Data Analysis is the process of inspecting, cleansing, and transforming data and then systematically applying statistical and/or logical techniques with the goal of discovering useful information, suggesting conclusions, and supporting decision-making. We use this technique for making predictions, identifying trends, and finding those variables that contribute to the resultant outcome. For example, we may have 1,000 instances of bearing failure and for each instance we have identified several related factors such as: the number of hours of operation; the heat of the bearing at the time of failure; the RPM of the bearing at the time of failure; and the amount of degradation the bearing had sustained as of the last measurement. From this dataset we can determine, with a specified level of confidence, which of those factors is ‘important’ in forecasting future bearing failures.


Optimization, or Linear Programming, seeks to optimize (maximize or minimize) an objective given specified resources and constraints. Objectives are usually stated in terms such as 'Maximize readiness' or 'Minimize Cost'. Resources are things such as the amount of labor hours available or the amount of cubic lift we have. Constraints limit how those resources must be used. We may specify things like, ‘within budget’ or ‘by the Required Delivery Date’. The optimization process then translates those objectives, resources, and constraints into a set of algebraic expressions that can then be solved to find the best possible (or optimal) solution from among a large number of feasible answers.

Modeling and Simulation

Modeling and Simulation (M&S) is a discipline for developing a level of understanding of the interaction of the parts of a system and of the system as a whole. M&S seeks to do this by producing a simplified representation of the system with a set of computer instructions (a model) and then repeatedly varying designated inputs (simulation) in order to explore how those inputs affect parts of the system and the system as a whole. M&S allows us to quickly and cheaply explore many variations and outcomes of a process to gain insights and to explore and refine processes prior to investing capital in full scale production. The level of detail in M&S can vary widely and depends on input from Subject Matter Experts.

Verification, Validation and Accreditation (VV&A)
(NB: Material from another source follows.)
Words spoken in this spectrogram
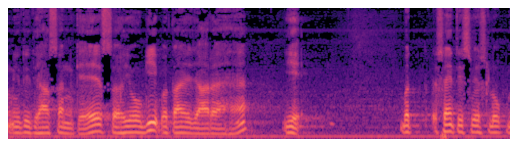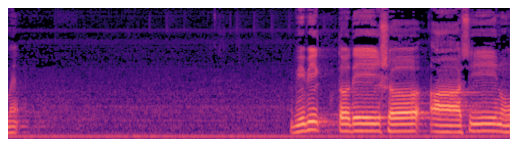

VV&A is the process of establishing confidence in models and programs for use in the I&L community. Without this process, decisions and analysis derived from unaccredited models lack the official backing and support of the department. Verification is the determination a model or simulation accurately represents the developer’s conceptual description and specifications. Validation is the degree to which a model or simulation is an accurate representation of the real world. Accreditation is the determination that a model or simulation is acceptable to use for a specific purpose.